Have you started thinking about your retirement yet? I waited until I was about 30 years old and I am totally kicking myself right now for waiting so long. I never thought I had enough money to even think about retirement. When the 403(b) people came to my first school, as a new CF I wanted to tell them, “Look, I can barely afford the gas to get here right now. I can’t really invest in my retirement at the moment.” In all reality, I could have afforded $25 a paycheck just to get myself started, but I didn’t do that and I really regret it now. When I see the impact of time on these accounts it’s like a knife in my heart. If you are a CF, step away from your laminating and GET ON THIS!
What is a 403(b)?
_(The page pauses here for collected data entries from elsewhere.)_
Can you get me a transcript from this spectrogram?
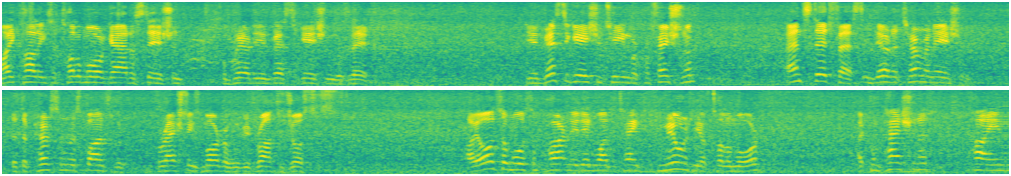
my colleagues at Tullamore Garda Station from where the investigation was led. The investigation team were professional and steadfast in their determination that the person responsible for Ashling's murder will be brought to justice. I also, most importantly, then want to thank the community of Tullamore, a compassionate, kind,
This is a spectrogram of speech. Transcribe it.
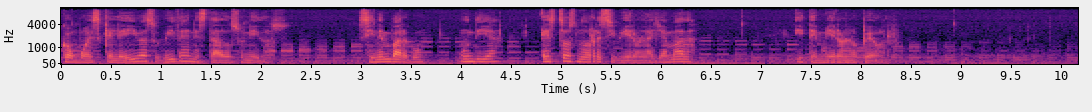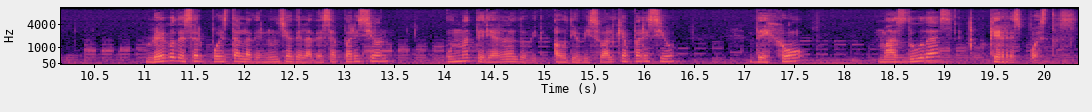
cómo es que le iba su vida en Estados Unidos. Sin embargo, un día estos no recibieron la llamada y temieron lo peor. Luego de ser puesta la denuncia de la desaparición, un material audiovisual que apareció dejó más dudas que respuestas.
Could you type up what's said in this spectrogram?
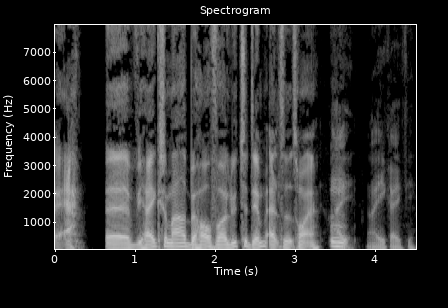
Ja. Øh, vi har ikke så meget behov for at lytte til dem altid, tror jeg. Nej, nej, ikke rigtigt.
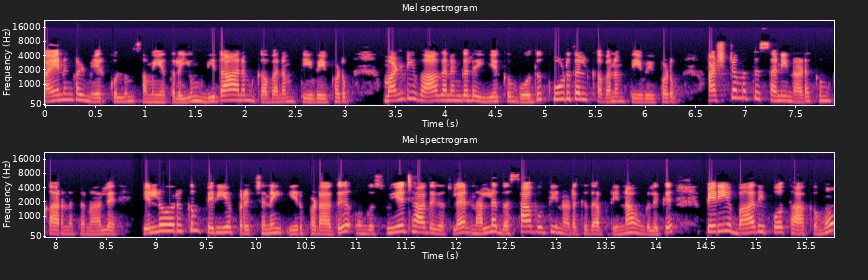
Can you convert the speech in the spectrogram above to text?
பயணங்கள் மேற்கொள்ளும் சமயத்திலையும் நிதானம் கவனம் தேவைப்படும். வண்டி வாகனங்களை இயக்கும் போது கூடுதல் கவனம் தேவைப்படும். அஷ்டமத்து சனி நடக்கும் காரணத்தினால எல்லோருக்கும் பெரிய பிரச்சனை ஏற்படாது. உங்க சுய ஜாதகத்துல நல்ல தசாபுத்தி நடக்குது அப்படின்னா உங்களுக்கு பெரிய பாதிப்போ தாக்கமோ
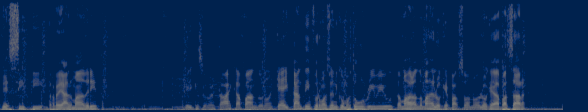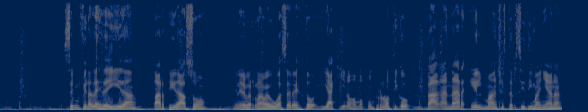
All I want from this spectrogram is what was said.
de City Real Madrid. que se nos estaba escapando, ¿no? Es que hay tanta información y como esto es un review, estamos hablando más de lo que pasó, no de lo que va a pasar. Semifinales de ida, partidazo. En el Bernabéu va a ser esto. Y aquí nos vamos con pronóstico. Va a ganar el Manchester City mañana.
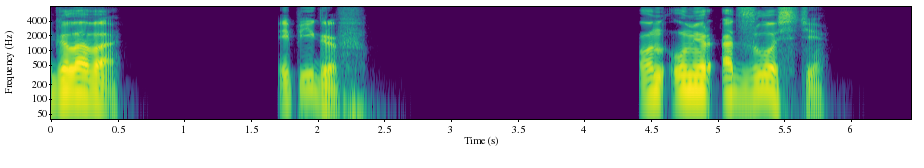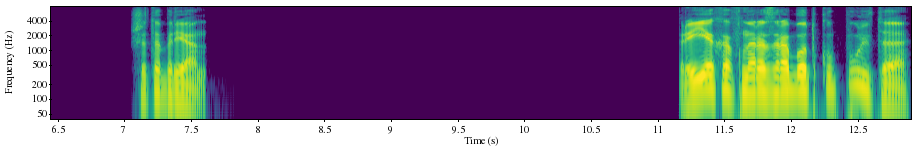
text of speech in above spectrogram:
голова. Эпиграф. Он умер от злости. Шатабриан. Приехав на разработку пульта,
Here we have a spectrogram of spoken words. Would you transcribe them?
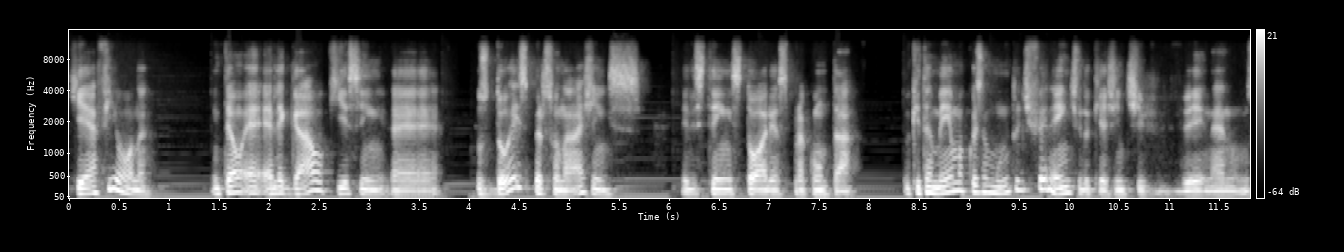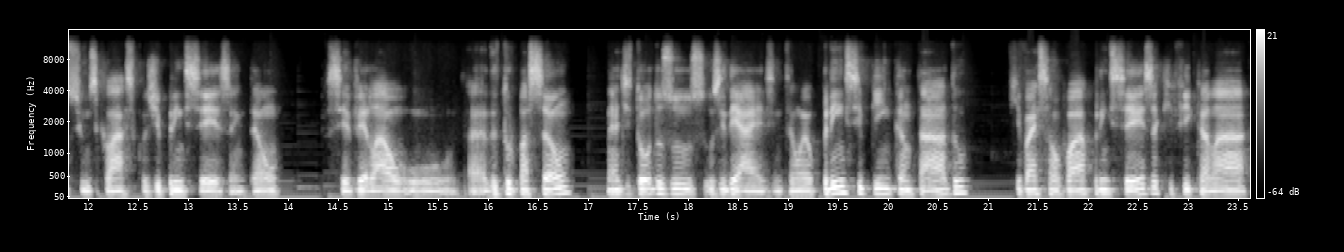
que é a Fiona. Então é, é legal que assim é, os dois personagens eles têm histórias para contar, o que também é uma coisa muito diferente do que a gente vê né, nos filmes clássicos de princesa. Então você vê lá o, a deturpação né, de todos os, os ideais. Então, é o príncipe encantado que vai salvar a princesa que fica lá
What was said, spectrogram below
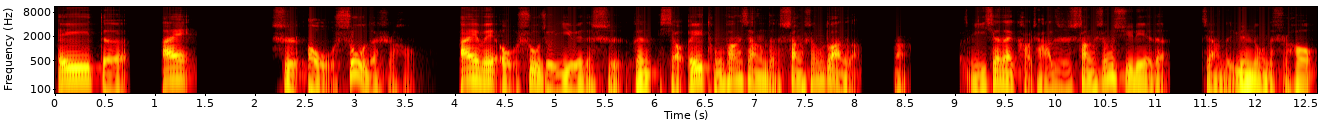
a 的 i 是偶数的时候，i 为偶数就意味着是跟小 a 同方向的上升段了。你现在考察的是上升序列的这样的运动的时候，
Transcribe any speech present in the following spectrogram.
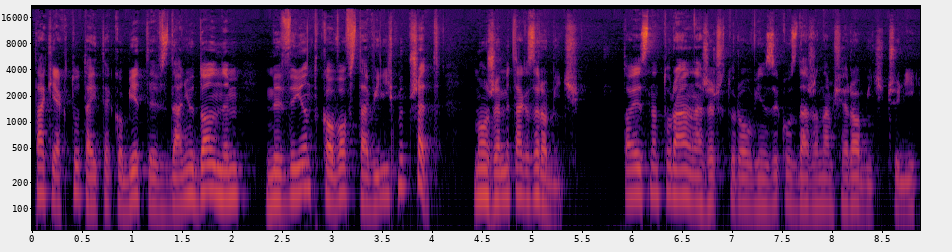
Tak jak tutaj te kobiety w zdaniu dolnym, my wyjątkowo wstawiliśmy przed. Możemy tak zrobić. To jest naturalna rzecz, którą w języku zdarza nam się robić, czyli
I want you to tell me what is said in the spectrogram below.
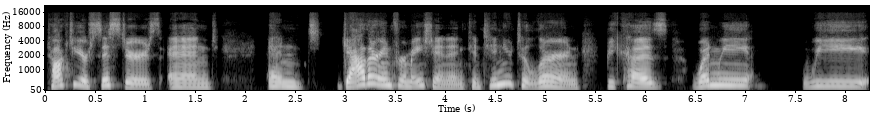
talk to your sisters and and gather information and continue to learn because when we we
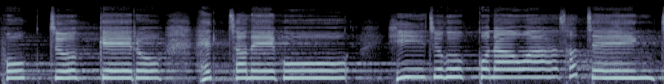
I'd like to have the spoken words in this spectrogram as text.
복죽깨로 헤쳐내고 희죽 웃고 나와서 쨍쨍.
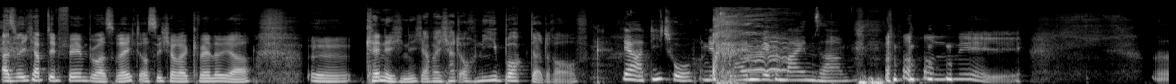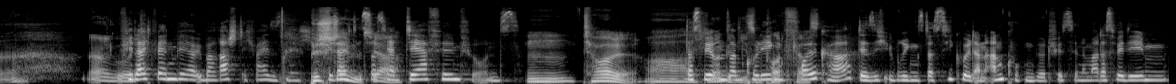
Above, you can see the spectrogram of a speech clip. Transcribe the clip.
Also ich habe den Film, du hast recht, aus sicherer Quelle, ja. Äh, Kenne ich nicht, aber ich hatte auch nie Bock da drauf. Ja, Dito. Und jetzt leiden wir gemeinsam. Oh nee. Vielleicht werden wir ja überrascht, ich weiß es nicht. Bestimmt, Vielleicht ist das ja. ja. der Film für uns. Mhm, toll. Ah, dass wir unserem Kollegen Podcast. Volker, der sich übrigens das Sequel dann angucken wird für Cinema, dass wir dem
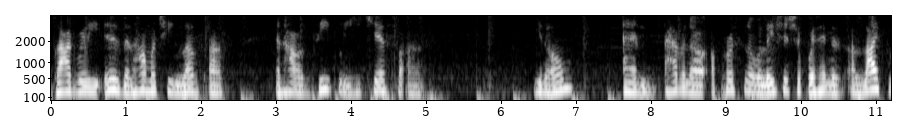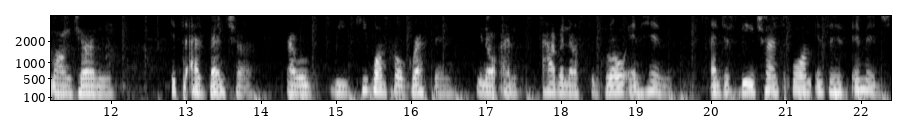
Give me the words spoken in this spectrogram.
God really is and how much He loves us and how deeply He cares for us. You know? And having a, a personal relationship with Him is a lifelong journey. It's an adventure that will be keep on progressing, you know, and having us grow in Him and just being transformed into His image.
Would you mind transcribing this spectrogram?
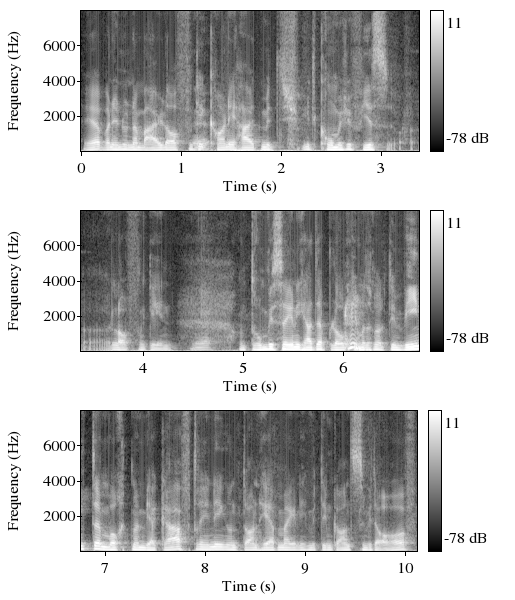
Ja, wenn ich nur normal laufen ja. gehe, kann ich halt mit, mit komischen Fiers äh, laufen gehen. Ja. Und darum ist eigentlich auch der Block, immer, dass man sagt, im Winter macht man mehr Krafttraining und dann hört man eigentlich mit dem Ganzen wieder auf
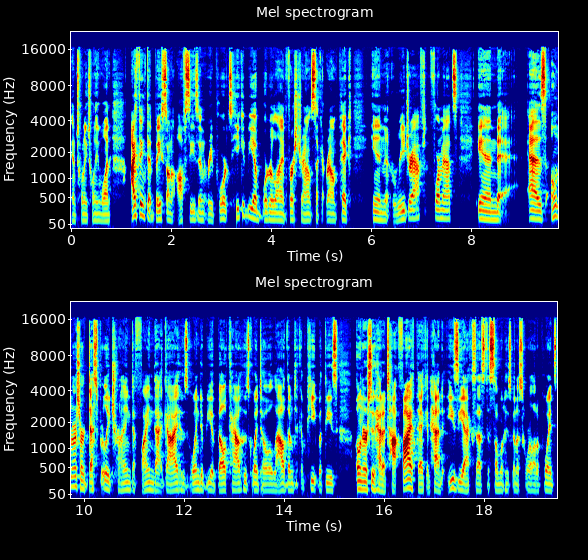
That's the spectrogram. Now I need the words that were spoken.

“The 403(b) is a retirement plan available to employees of educational institutions. Contributions can be made on a pre-tax or Roth basis. Pre-tax investment earnings grow tax deferred until withdrawal (assumed to be retirement), at which time they are taxed as ordinary income. After tax Roth contributions also grow tax free but are not taxed upon withdrawal (assumed to be retirement).” Source What that means in basic terms, it’s a way to invest money for the long term, and you can pick whether or not you want it taxed now or later. The 403(b) is like education’s version of the 401(k). If you prefer video explanations, check this one out.
“But I have a pension. I’m set for life.”
This is what a lot of people think, but it’s actually really far from the truth in a lot of cases. This is especially problematic if you are a relatively new hire, plan to retire early, plan to/have already taken time off to raise your children, if this is your second career, if you started working for your employer later in your career, or if you taught in more than one state. So CFs and SLPs who switched from medical to schools – this is especially important for you! Unless you plan on working at your school for 35 years straight, your pension may not be enough. There goes any hopes and dreams of retiring early! Not only that, if you are younger like me (30 y/o), our pensions aren’t as good as the people who are retiring now. In many states they keep decreasing new hire’s benefits. Look into your states pension system and see how yours works.
“But I Have Social Security”
Do you though? “About 40 percent of teachers are not covered by Social Security because they teach in jurisdictions that have not elected to participate in Social Security. This means these teachers don’t contribute to the Social Security system (7.65% of their income up to $117,000 this year with a corresponding 7.65% contribution from their school district) but it also means they don’t earn Social Security credit toward their retirement benefit. Some or all teachers in fifteen states—Alaska, California, Colorado, Connecticut, Georgia, Illinois, Kentucky, Louisiana, Maine, Massachusetts, Missouri, Nevada, Ohio, Rhode Island, and Texas—are not enrolled in Social Security.” Source
Okay, so I need to look into my retirement more closely. What are my first steps?
- Go to your school’s website (you may need to login for this) and head to the HR section. Look for a tab that says “Tax-Deferred Savings Plans”, “Tax Sheltered Annuities”, “403b “, “Retirement Benefits” or something similar to this. Click that tab and look for a vendor list for your 403(b) and 457(b) options. If you can’t find a list, email HR and ask for a list of your 403(b) and 457(b) vendors.
- Look into your pension plan. See what your pension equation is. See what pension class you are in and how much you are contributing to your pension. Figure out when your break-even point would be.
- Reference the list above and see if you are in a state that contributes to Social Security. Do some reading on what Social Security Income is and how it could impact you. Here’s a great resource for learning more about Social Security.
- Check out my next blog post (#2 in my 403b SLP series) for the next steps on taking control of your retirement. You’ll learn what to do once you have your vendor list.